The rule is settled that, in case of appeals from inferior courts to the Courts of First Instance, the amount of the appellate court docket fee should be deposited in full within a period of fifteen days.  Thus, if half only of the amount is deposited and the other half is tendered after the expiration of such period, the appeal is not deemed perfected.[2] True, in several instances this Court has re­laxed the rule and then allowed the appeal in order to pre­vent a miscarriage of justice.  For instance, where the appellants were from the very beginning ready and willing to pay the correct amount of docket fee and the failure to do so was caused by the mistake of either the clerk of the Court of First Instance[3] or the clerk of the justice of the peace court,[4] or of the justice of the peace and the municipal treasurer,[5] or of the municipal treasurer alone,[6] this Court held that it would be unjust to dismiss the appeal under the circumstances because:

"Every citizen has the right to assume and trust that a public officer charged by law with certain duties knows his duties and performs them in accordance with law.  To penalize such a citizen for relying upon said officer in all good faith is repugnant to justice."

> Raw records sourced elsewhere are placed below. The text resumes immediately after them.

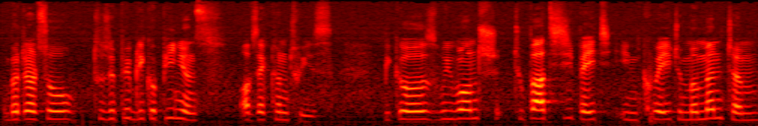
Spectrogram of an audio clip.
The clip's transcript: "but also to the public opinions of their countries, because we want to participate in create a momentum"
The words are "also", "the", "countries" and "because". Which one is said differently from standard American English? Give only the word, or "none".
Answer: none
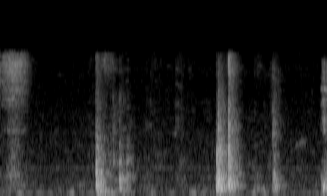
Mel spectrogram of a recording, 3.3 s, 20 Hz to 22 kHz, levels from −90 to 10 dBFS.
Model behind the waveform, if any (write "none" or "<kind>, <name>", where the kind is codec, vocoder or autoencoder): none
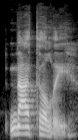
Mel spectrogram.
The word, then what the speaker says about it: Nathaly: the podcast Nat Nat Natalie I'm trying to say it right yeah yeah honestly it's like skipping the H yeah yeah I don't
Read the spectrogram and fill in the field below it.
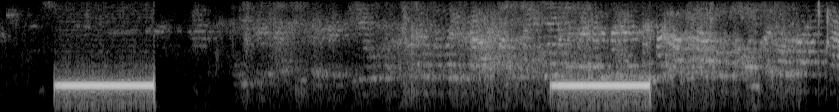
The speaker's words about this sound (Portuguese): Atende, cara. Ninguém me atende. Ninguém me atende. Tô o dia inteiro ligando. O número está ocupado.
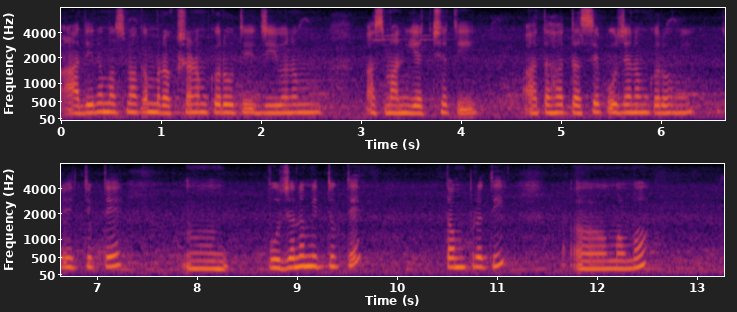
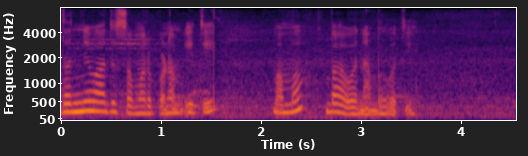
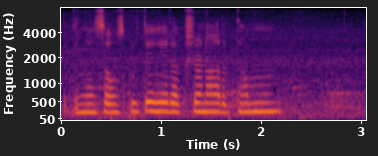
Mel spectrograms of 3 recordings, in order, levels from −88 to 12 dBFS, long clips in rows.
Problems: none marked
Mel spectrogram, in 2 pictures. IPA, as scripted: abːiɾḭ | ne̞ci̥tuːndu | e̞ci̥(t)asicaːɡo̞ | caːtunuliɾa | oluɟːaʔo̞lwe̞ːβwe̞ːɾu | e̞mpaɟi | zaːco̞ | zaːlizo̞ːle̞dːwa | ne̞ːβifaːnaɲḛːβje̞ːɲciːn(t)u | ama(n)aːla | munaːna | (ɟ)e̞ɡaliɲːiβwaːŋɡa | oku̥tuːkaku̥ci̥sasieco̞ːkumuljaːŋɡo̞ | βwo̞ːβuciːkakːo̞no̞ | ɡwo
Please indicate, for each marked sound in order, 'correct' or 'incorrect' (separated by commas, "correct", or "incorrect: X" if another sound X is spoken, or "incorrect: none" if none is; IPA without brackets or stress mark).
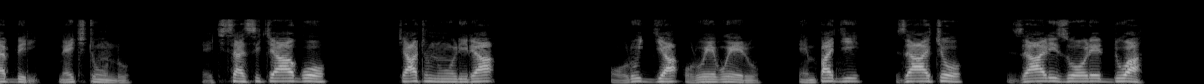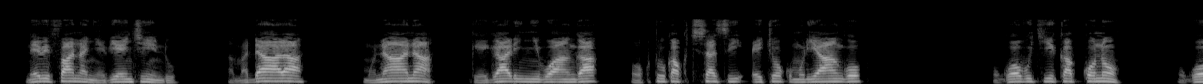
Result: incorrect: s, incorrect: d, incorrect: d, incorrect: ɡ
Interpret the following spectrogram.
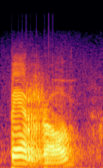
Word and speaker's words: perro: The differences in the Spanish sound ere as in pero and the R as in perro are important because they result in a change of meaning.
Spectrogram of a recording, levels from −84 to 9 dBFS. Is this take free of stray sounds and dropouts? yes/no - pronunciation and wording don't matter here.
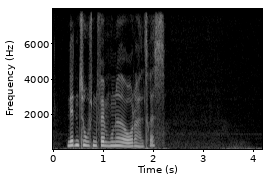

 In the instant case, however, the failure of the appellant to pay the full amount of appellate court docket fee was due to the inexcusable negligence of Atty. Antonio Olmedo, its counsel in the Justice of the Peace Court, if not indeed to his ignorance of the Rules.  The explanation that such failure was caused by an honest mistake of said counsel in the computation of the amount required is not credible.  Under Rule 30, Section 5 of the Rules of Court (old), no computation was necessary.  Besides, the amount of P12.00 which was actually paid was below the statutory minimum of P16.00.  Evidently, said counsel did not refer to the Rules.  The fact that he was a new practitioner did not justify his negligence.  If anything, it should have made him more careful in the handling of his cases.  Under the circumstances, the dismissal of the appeal does not constitute a reversible error.

WHEREFORE, the order appealed from is hereby affirmed, with costs against the appellant.

Concepcion, C.J., Reyes, J.B.L., Dizon, Zaldivar, Sanchez, Castro, Fernando, and Capistrano, JJ., concur.



[1] SEC. 2.  Appeal, how perfected.  - An appeal shall be perfected within fifteen days after notification to the party of the judgment complained of, (a) by filing with the justice of the peace or municipal judge a notice of appeal; (b) by delivering a certificate of the municipal treasurer showing that the appellant has deposited the appellate court docket fee, or, in chartered cities, a certificate of the clerk of such court showing receipt of the said fee; and (c) by giving a bond.

[2] Gambol and Burog vs. Hon. Barcelona, et al., 106 Phil. 328, 330, citing the case of Lazaro vs. Endencia, et al., 57 Phil. 552.

[3] Segovia vs. Barrios, et al., 75 Phil. 764.

[4] Marasigan vs. Palacio, 87 Phil. 839.

[5] Gambol and Burog vs. Hon. Barcelona, supra

[6] Amado Tagulao vs. Judge Fortunata Padlanmundok, et al., G. R. No. L-15550, May 30, 1960; Barnido et al., vs. Balana, G. R. No. L-26275, July 26, 1966.

tags